Looking into the future, the temps who spoke with THR didn't express much optimism that their situations would improve significantly as the industry begins to welcome staffers back to offices and productions start again. The summer, when some companies are projecting they will be able to return to the office, is a typically fallow time for temps in entertainment: "No one's hiring temps in the summer because they have summer interns," Rachel says. (Time will tell: Several summer entertainment internships have been paused or canceled amid the coronavirus outbreak.) Moreover, the face-to-face interactions with employers that temp workers usually hope to enjoy in order to stand out and qualify for long-term work has disappeared as companies have either shed their temp workers or moved them to a remote basis.

A larger concern for many temp workers is the chilling effect that coronavirus layoffs and work hiatuses could have on the diversity of the workforce. As a recent film school graduate, Kato Hoag is concerned the post-coronavirus creative landscape will favor incumbents rather than new talent: "For me and my classmates that were graduating at this time, this is sort of like a nuclear bomb. They're going to be hiring all TV writers who are already in the game and not us," she says, speculating that Game of Thrones writers D.B. Weiss and David Benioff will be able to use this period of unemployment to write their "masterpiece" while others seek to pay rent. She adds that temps typically come from backgrounds that are underrepresented in Hollywood to begin with. Temps are "middle-class people of color and women," she says: "[Hollywood] is an industry that was talking about inclusion but in these times acts against it."

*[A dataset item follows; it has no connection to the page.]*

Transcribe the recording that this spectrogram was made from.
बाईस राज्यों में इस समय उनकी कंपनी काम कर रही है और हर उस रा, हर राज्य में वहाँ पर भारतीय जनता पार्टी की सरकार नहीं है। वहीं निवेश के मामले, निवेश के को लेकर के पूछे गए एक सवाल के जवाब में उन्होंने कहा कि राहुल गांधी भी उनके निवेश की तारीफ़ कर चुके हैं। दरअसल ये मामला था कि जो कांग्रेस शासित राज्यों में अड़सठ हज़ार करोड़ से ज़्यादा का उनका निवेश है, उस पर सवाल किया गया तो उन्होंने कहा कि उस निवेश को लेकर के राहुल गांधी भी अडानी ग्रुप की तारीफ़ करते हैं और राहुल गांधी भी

The coronavirus crisis may additionally walk back some of the wage increases that support staff have won amid the #PayUpHollywood movement. Advocates of the movement have frequently noted that low assistant pay restricts entry-level employees to those who can afford to live in New York and L.A. on salaries slightly above minimum wage. In recent weeks, agencies including UTA, CAA and Paradigm have reduced wages and/or hours for employees during the coronavirus outbreak. "Assistants had finally started making some headway with wage increases, but now that so many people are out of work, employers will be able to go back to paying next to nothing," Rachel says.

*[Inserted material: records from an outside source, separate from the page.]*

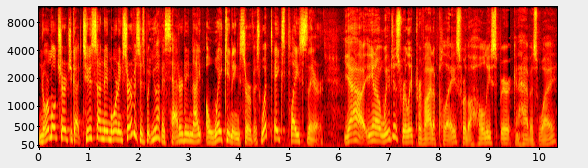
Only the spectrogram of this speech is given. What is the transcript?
Normal church, you got two Sunday morning services, but you have a Saturday night awakening service. What takes place there? Yeah, you know, we just really provide a place where the Holy Spirit can have his way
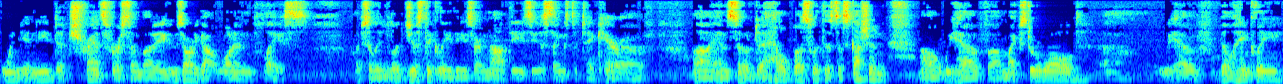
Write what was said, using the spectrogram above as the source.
when you need to transfer somebody who's already got one in place. Actually, logistically, these are not the easiest things to take care of. Uh, and so, to help us with this discussion, uh, we have uh, Mike Steuerwald, uh, we have Bill Hinckley,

Brad Hall of EntertainmentCareers.net sounds a rare note of optimism as temps struggle to stay above water during this social distancing period. On his website, local news outlets are still hiring, as well as digital-focused businesses, YouTubers, agencies taking advantage of other agencies' layoffs to beef up their workforce and companies looking for assistants. "People are starting to crawl out of the hole," he says. "We're having employers update their postings — certain positions being on hold, certain positions being pulled completely and then certain positions continuing to move forward." Traffic fell 50 percent on his site in the first two weeks of work-from-home policies due to what he believes is a false perception that no one is hiring: "When you have several high-profile companies laying people off, it just feels that nobody's not hiring and it's just simply not the case," he says.

Pentaris adds that coronavirus has forced some companies to work with temps on a remote basis, a practice that was previously "taboo." "There has been a shift in that during this pandemic to companies [that] have had more of a willingness to allow them to go remote. So I think it's going to, in the long run, have a pretty big effect on the workforce as a whole," he says.

Potential long-term improvements to temping stemming from the coronavirus crisis, of course, offer little comfort to those who are currently struggling to pay their bills on time. "I've thought about going to work at Trader Joe's and other industries that need workers right now," Kelsey says. "I'm thinking I'll give it another few weeks, and then act on what do I need to do."